ASSIGNMENT =>
The data should be printed in full, character for character.

DATASET EXTRACT =>

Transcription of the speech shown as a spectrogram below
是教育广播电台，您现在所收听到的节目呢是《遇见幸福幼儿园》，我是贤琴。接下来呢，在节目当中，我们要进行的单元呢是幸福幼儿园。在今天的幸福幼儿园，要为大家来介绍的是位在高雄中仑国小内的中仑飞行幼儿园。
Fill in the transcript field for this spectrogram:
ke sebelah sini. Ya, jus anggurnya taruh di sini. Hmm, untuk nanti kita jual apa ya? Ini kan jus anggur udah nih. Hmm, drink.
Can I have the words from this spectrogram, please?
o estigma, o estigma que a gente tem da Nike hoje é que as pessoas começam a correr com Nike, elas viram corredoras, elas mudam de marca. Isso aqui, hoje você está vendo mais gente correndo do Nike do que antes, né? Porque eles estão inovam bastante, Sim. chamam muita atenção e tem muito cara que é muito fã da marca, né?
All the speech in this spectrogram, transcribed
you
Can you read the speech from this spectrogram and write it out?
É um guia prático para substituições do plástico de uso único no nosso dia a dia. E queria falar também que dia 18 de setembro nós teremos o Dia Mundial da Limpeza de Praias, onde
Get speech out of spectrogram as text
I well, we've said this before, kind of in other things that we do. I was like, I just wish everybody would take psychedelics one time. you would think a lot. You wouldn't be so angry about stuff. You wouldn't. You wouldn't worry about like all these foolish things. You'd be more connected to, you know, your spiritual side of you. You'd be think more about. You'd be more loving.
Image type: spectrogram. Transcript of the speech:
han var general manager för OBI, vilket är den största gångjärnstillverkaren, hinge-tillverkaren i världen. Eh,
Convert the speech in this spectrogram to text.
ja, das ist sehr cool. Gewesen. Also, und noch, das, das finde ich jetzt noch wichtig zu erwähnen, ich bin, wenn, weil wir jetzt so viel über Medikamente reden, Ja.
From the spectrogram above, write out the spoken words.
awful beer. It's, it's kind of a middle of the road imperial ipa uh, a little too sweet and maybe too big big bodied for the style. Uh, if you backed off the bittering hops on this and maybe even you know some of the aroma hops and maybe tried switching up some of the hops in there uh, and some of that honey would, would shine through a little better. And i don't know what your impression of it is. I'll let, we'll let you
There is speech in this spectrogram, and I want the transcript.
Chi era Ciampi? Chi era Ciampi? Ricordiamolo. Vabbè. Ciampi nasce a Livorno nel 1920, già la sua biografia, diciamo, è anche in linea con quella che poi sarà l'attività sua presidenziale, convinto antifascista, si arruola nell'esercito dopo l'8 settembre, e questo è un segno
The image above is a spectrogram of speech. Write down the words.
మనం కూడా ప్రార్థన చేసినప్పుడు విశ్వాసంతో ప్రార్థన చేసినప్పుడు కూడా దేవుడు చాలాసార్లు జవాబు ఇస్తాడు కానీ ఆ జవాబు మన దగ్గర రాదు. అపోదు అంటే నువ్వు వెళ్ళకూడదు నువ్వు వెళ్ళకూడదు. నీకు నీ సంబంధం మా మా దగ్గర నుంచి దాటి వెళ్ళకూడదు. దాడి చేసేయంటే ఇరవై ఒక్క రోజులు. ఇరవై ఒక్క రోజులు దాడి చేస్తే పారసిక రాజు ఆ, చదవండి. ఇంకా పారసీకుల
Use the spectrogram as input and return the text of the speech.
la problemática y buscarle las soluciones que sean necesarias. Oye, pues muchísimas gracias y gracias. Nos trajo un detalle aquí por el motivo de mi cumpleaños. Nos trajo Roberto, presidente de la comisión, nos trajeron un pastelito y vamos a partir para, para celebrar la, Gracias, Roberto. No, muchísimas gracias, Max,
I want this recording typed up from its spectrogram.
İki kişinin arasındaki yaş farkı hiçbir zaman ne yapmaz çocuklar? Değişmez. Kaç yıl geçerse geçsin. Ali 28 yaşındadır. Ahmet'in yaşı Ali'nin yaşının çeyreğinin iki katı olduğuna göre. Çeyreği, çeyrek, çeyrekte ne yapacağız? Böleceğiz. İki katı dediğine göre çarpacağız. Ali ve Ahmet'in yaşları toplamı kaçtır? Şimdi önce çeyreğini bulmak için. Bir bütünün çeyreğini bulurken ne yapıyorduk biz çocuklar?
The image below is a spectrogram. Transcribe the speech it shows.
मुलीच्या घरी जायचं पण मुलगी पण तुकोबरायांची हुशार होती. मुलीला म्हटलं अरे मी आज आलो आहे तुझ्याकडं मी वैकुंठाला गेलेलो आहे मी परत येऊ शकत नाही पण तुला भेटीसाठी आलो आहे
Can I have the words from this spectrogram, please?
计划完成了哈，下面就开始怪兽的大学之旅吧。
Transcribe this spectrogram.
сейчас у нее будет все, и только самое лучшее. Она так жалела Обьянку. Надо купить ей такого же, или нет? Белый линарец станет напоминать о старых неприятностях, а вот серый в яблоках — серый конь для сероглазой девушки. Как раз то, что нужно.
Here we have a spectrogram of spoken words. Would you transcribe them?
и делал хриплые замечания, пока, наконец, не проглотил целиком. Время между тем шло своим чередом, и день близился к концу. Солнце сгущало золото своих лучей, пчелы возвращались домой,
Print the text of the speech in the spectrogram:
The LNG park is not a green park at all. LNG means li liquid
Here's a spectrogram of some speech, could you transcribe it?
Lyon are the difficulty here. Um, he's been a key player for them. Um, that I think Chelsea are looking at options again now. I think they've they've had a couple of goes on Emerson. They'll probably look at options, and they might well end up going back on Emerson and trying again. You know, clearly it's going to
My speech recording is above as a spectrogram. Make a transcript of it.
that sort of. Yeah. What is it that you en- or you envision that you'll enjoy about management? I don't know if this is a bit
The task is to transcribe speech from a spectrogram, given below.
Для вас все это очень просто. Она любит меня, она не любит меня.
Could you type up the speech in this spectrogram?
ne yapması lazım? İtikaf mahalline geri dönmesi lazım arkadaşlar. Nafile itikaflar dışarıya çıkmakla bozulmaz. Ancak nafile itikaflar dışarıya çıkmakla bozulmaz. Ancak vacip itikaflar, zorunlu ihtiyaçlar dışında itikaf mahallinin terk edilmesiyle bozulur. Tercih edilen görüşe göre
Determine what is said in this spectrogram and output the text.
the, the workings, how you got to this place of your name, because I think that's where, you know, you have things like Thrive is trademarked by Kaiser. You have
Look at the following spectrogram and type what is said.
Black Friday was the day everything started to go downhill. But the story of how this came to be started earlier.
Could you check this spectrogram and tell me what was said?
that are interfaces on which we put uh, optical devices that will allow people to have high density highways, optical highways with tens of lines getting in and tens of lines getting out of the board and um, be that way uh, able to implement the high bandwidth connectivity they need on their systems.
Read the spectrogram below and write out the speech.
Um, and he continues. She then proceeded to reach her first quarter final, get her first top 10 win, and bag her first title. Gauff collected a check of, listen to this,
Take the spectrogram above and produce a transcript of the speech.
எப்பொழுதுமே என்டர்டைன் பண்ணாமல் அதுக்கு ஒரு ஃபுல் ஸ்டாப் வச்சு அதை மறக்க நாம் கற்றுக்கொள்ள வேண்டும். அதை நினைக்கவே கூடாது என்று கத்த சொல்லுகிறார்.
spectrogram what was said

SOLUTION =>
Transcription of the speech shown as a spectrogram below
是教育广播电台，您现在所收听到的节目呢是《遇见幸福幼儿园》，我是贤琴。接下来呢，在节目当中，我们要进行的单元呢是幸福幼儿园。在今天的幸福幼儿园，要为大家来介绍的是位在高雄中仑国小内的中仑飞行幼儿园。
Fill in the transcript field for this spectrogram:
ke sebelah sini. Ya, jus anggurnya taruh di sini. Hmm, untuk nanti kita jual apa ya? Ini kan jus anggur udah nih. Hmm, drink.
Can I have the words from this spectrogram, please?
o estigma, o estigma que a gente tem da Nike hoje é que as pessoas começam a correr com Nike, elas viram corredoras, elas mudam de marca. Isso aqui, hoje você está vendo mais gente correndo do Nike do que antes, né? Porque eles estão inovam bastante, Sim. chamam muita atenção e tem muito cara que é muito fã da marca, né?
All the speech in this spectrogram, transcribed
you
Can you read the speech from this spectrogram and write it out?
É um guia prático para substituições do plástico de uso único no nosso dia a dia. E queria falar também que dia 18 de setembro nós teremos o Dia Mundial da Limpeza de Praias, onde
Get speech out of spectrogram as text
I well, we've said this before, kind of in other things that we do. I was like, I just wish everybody would take psychedelics one time. you would think a lot. You wouldn't be so angry about stuff. You wouldn't. You wouldn't worry about like all these foolish things. You'd be more connected to, you know, your spiritual side of you. You'd be think more about. You'd be more loving.
Image type: spectrogram. Transcript of the speech:
han var general manager för OBI, vilket är den största gångjärnstillverkaren, hinge-tillverkaren i världen. Eh,
Convert the speech in this spectrogram to text.
ja, das ist sehr cool. Gewesen. Also, und noch, das, das finde ich jetzt noch wichtig zu erwähnen, ich bin, wenn, weil wir jetzt so viel über Medikamente reden, Ja.
From the spectrogram above, write out the spoken words.
awful beer. It's, it's kind of a middle of the road imperial ipa uh, a little too sweet and maybe too big big bodied for the style. Uh, if you backed off the bittering hops on this and maybe even you know some of the aroma hops and maybe tried switching up some of the hops in there uh, and some of that honey would, would shine through a little better. And i don't know what your impression of it is. I'll let, we'll let you
There is speech in this spectrogram, and I want the transcript.
Chi era Ciampi? Chi era Ciampi? Ricordiamolo. Vabbè. Ciampi nasce a Livorno nel 1920, già la sua biografia, diciamo, è anche in linea con quella che poi sarà l'attività sua presidenziale, convinto antifascista, si arruola nell'esercito dopo l'8 settembre, e questo è un segno
The image above is a spectrogram of speech. Write down the words.
మనం కూడా ప్రార్థన చేసినప్పుడు విశ్వాసంతో ప్రార్థన చేసినప్పుడు కూడా దేవుడు చాలాసార్లు జవాబు ఇస్తాడు కానీ ఆ జవాబు మన దగ్గర రాదు. అపోదు అంటే నువ్వు వెళ్ళకూడదు నువ్వు వెళ్ళకూడదు. నీకు నీ సంబంధం మా మా దగ్గర నుంచి దాటి వెళ్ళకూడదు. దాడి చేసేయంటే ఇరవై ఒక్క రోజులు. ఇరవై ఒక్క రోజులు దాడి చేస్తే పారసిక రాజు ఆ, చదవండి. ఇంకా పారసీకుల
Use the spectrogram as input and return the text of the speech.
la problemática y buscarle las soluciones que sean necesarias. Oye, pues muchísimas gracias y gracias. Nos trajo un detalle aquí por el motivo de mi cumpleaños. Nos trajo Roberto, presidente de la comisión, nos trajeron un pastelito y vamos a partir para, para celebrar la, Gracias, Roberto. No, muchísimas gracias, Max,
I want this recording typed up from its spectrogram.
İki kişinin arasındaki yaş farkı hiçbir zaman ne yapmaz çocuklar? Değişmez. Kaç yıl geçerse geçsin. Ali 28 yaşındadır. Ahmet'in yaşı Ali'nin yaşının çeyreğinin iki katı olduğuna göre. Çeyreği, çeyrek, çeyrekte ne yapacağız? Böleceğiz. İki katı dediğine göre çarpacağız. Ali ve Ahmet'in yaşları toplamı kaçtır? Şimdi önce çeyreğini bulmak için. Bir bütünün çeyreğini bulurken ne yapıyorduk biz çocuklar?
The image below is a spectrogram. Transcribe the speech it shows.
मुलीच्या घरी जायचं पण मुलगी पण तुकोबरायांची हुशार होती. मुलीला म्हटलं अरे मी आज आलो आहे तुझ्याकडं मी वैकुंठाला गेलेलो आहे मी परत येऊ शकत नाही पण तुला भेटीसाठी आलो आहे
Can I have the words from this spectrogram, please?
计划完成了哈，下面就开始怪兽的大学之旅吧。
Transcribe this spectrogram.
сейчас у нее будет все, и только самое лучшее. Она так жалела Обьянку. Надо купить ей такого же, или нет? Белый линарец станет напоминать о старых неприятностях, а вот серый в яблоках — серый конь для сероглазой девушки. Как раз то, что нужно.
Here we have a spectrogram of spoken words. Would you transcribe them?
и делал хриплые замечания, пока, наконец, не проглотил целиком. Время между тем шло своим чередом, и день близился к концу. Солнце сгущало золото своих лучей, пчелы возвращались домой,
Print the text of the speech in the spectrogram:
The LNG park is not a green park at all. LNG means li liquid
Here's a spectrogram of some speech, could you transcribe it?
Lyon are the difficulty here. Um, he's been a key player for them. Um, that I think Chelsea are looking at options again now. I think they've they've had a couple of goes on Emerson. They'll probably look at options, and they might well end up going back on Emerson and trying again. You know, clearly it's going to
My speech recording is above as a spectrogram. Make a transcript of it.
that sort of. Yeah. What is it that you en- or you envision that you'll enjoy about management? I don't know if this is a bit
The task is to transcribe speech from a spectrogram, given below.
Для вас все это очень просто. Она любит меня, она не любит меня.
Could you type up the speech in this spectrogram?
ne yapması lazım? İtikaf mahalline geri dönmesi lazım arkadaşlar. Nafile itikaflar dışarıya çıkmakla bozulmaz. Ancak nafile itikaflar dışarıya çıkmakla bozulmaz. Ancak vacip itikaflar, zorunlu ihtiyaçlar dışında itikaf mahallinin terk edilmesiyle bozulur. Tercih edilen görüşe göre
Determine what is said in this spectrogram and output the text.
the, the workings, how you got to this place of your name, because I think that's where, you know, you have things like Thrive is trademarked by Kaiser. You have
Look at the following spectrogram and type what is said.
Black Friday was the day everything started to go downhill. But the story of how this came to be started earlier.
Could you check this spectrogram and tell me what was said?
that are interfaces on which we put uh, optical devices that will allow people to have high density highways, optical highways with tens of lines getting in and tens of lines getting out of the board and um, be that way uh, able to implement the high bandwidth connectivity they need on their systems.
Read the spectrogram below and write out the speech.
Um, and he continues. She then proceeded to reach her first quarter final, get her first top 10 win, and bag her first title. Gauff collected a check of, listen to this,
Take the spectrogram above and produce a transcript of the speech.
எப்பொழுதுமே என்டர்டைன் பண்ணாமல் அதுக்கு ஒரு ஃபுல் ஸ்டாப் வச்சு அதை மறக்க நாம் கற்றுக்கொள்ள வேண்டும். அதை நினைக்கவே கூடாது என்று கத்த சொல்லுகிறார்.
spectrogram what was said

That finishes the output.